◆ DESCRIPTION OF THE TASK:
Your task is to copy the lines of the data below from the line holding "A transcript is" through the line holding "Can you tell", inclusive, exactly and with nothing added.

◆ RECORDS PROVIDED:
<<<<

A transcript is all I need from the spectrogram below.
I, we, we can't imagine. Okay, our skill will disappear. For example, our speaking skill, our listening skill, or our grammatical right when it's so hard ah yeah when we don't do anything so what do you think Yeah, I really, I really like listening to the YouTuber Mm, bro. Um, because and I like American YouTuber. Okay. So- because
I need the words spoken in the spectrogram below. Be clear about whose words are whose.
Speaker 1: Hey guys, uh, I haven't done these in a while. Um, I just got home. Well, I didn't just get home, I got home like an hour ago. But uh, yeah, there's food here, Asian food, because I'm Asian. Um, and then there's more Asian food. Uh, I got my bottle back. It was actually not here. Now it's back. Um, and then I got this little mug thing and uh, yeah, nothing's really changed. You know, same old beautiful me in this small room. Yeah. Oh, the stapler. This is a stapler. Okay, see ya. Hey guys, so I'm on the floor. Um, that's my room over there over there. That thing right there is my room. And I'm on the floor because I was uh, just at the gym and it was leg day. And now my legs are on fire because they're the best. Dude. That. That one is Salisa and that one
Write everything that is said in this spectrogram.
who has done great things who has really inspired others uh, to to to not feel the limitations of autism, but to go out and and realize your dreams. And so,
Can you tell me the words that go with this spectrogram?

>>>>
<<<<

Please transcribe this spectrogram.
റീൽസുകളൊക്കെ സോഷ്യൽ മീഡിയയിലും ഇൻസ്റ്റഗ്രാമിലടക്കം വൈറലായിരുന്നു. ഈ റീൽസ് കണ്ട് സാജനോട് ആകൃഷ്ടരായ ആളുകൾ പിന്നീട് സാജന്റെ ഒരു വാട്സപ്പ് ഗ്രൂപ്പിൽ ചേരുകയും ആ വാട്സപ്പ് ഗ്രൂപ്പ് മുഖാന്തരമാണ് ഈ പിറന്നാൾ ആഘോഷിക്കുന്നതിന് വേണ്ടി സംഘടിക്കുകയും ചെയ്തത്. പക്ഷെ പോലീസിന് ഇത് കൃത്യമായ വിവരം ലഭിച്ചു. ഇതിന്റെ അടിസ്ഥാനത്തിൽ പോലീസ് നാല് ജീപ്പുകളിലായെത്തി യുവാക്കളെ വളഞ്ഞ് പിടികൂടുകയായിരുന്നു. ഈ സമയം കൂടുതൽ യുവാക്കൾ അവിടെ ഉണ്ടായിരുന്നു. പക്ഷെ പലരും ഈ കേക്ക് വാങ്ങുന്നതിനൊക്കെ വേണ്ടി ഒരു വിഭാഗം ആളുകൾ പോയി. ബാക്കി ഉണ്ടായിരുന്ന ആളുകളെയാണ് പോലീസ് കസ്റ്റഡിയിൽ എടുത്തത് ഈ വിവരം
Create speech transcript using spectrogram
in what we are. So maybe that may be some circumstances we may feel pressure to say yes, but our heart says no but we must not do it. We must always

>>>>

◆ RESPONSE AREA:
A transcript is all I need from the spectrogram below.
I, we, we can't imagine. Okay, our skill will disappear. For example, our speaking skill, our listening skill, or our grammatical right when it's so hard ah yeah when we don't do anything so what do you think Yeah, I really, I really like listening to the YouTuber Mm, bro. Um, because and I like American YouTuber. Okay. So- because
I need the words spoken in the spectrogram below. Be clear about whose words are whose.
Speaker 1: Hey guys, uh, I haven't done these in a while. Um, I just got home. Well, I didn't just get home, I got home like an hour ago. But uh, yeah, there's food here, Asian food, because I'm Asian. Um, and then there's more Asian food. Uh, I got my bottle back. It was actually not here. Now it's back. Um, and then I got this little mug thing and uh, yeah, nothing's really changed. You know, same old beautiful me in this small room. Yeah. Oh, the stapler. This is a stapler. Okay, see ya. Hey guys, so I'm on the floor. Um, that's my room over there over there. That thing right there is my room. And I'm on the floor because I was uh, just at the gym and it was leg day. And now my legs are on fire because they're the best. Dude. That. That one is Salisa and that one
Write everything that is said in this spectrogram.
who has done great things who has really inspired others uh, to to to not feel the limitations of autism, but to go out and and realize your dreams. And so,
Can you tell me the words that go with this spectrogram?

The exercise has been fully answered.